$this->get('profile', '[email protected]')->middleware('auth');

However, it is more convenient to specify middleware within your controller's constructor. Using the middleware method from your controller's constructor, you may easily assign middleware to the controller's action. You may even restrict the middleware to only certain methods on the controller class:

<?php
namespace App\HTTP\Controller;
use App\DB\Repository;
use App\HTTP\Controller;
class ShowProfile extends Controller
{
/**
* @return void
*/
public function __construct()
{
$this->middleware('auth');
$this->middleware('log')->only('index');
$this->middleware('subscribed')->except('store');
}
}

Controllers also allow you to register middleware using a Closure. This provides a convenient way to define a middleware for a single controller without defining an entire middleware class:

$this->middleware(function ($request, $next) {
// ...
return $next($request);
});

You may assign middleware to a subset of controller actions; however, it may indicate your controller is growing too large. Instead, consider breaking your controller into multiple, smaller controllers.

Dependency Injection & Controllers

Constructor Injection

The Octopy service container is used to resolve all Octopy controllers. As a result, you are able to type-hint any dependencies your controller may need in its constructor. The declared dependencies will automatically be resolved and injected into the controller instance:

<?php
namespace App\HTTP\Controller;
use App\HTTP\Controller;
use App\DB\Repository;
class UserController extends Controller
{
/**
* @var App\DB\Repository
*/
protected $users;
/**
* @param Repository $users
* @return void
*/
public function __construct(Repository $users)
{
$this->users = $users;
}
}

You may also type-hint any class. If the container can resolve it, you can type-hint it. Depending on your application, injecting your dependencies into your controller may provide better testability.

Method Injection

In addition to constructor injection, you may also type-hint dependencies on your controller's methods. A common use-case for method injection is injecting the Octopy\HTTP\Request instance into your controller methods:

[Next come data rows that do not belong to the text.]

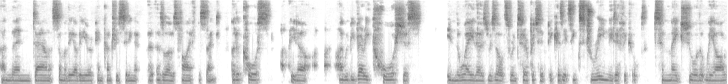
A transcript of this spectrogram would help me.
and then down at some of the other European countries sitting at, at as low as 5%. But of course, you know, I would be very cautious in the way those results were interpreted because it's extremely difficult to make sure that we are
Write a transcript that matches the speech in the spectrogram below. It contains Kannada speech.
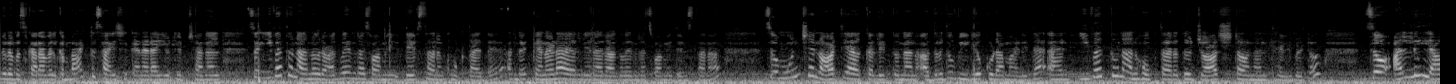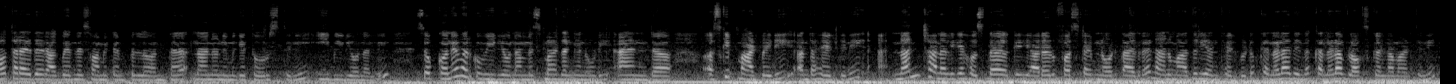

<?php
namespace App\HTTP\Controller;
use Octopy\HTTP\Request;
class UserController extends Controller
{
/**
* @param Request $request
* @return Response
*/
public function store(Request $request)
{
$name = $request->name;
}
}

If your controller method is also expecting input from a route parameter, list your route arguments after your other dependencies. For example, if your route is defined like so:

$this->post('user/:id', '[email protected]');

You may still type-hint the Octopy\HTTP\Request and access your id parameter by defining your controller method as follows:

<?php
namespace App\HTTP\Controller;
use Octopy\HTTP\Request;
class UserController extends Controller
{
/**
* @param Request $request
* @param string $id
* @return Response
*/
public function update(Request $request, $id)
{
//
}
}

Route Caching

Closure based routes cannot be cached. To use route caching, you must convert any Closure routes to controller classes.

If your application is exclusively using controller based routes, you should take advantage of Octopy's route cache. Using the route cache will drastically decrease the amount of time it takes to register all of your application's routes. In some cases, your route registration may even be up to 100x faster. To generate a route cache, just execute the route:cache Octopy command:

php octopy route:cache

After running this command, your cached routes file will be loaded on every request. Remember, if you add any new routes you will need to generate a fresh route cache. Because of this, you should only run the route:cache command during your project's deployment.

You may use the route:clear command to clear the route cache:

php octopy route:clear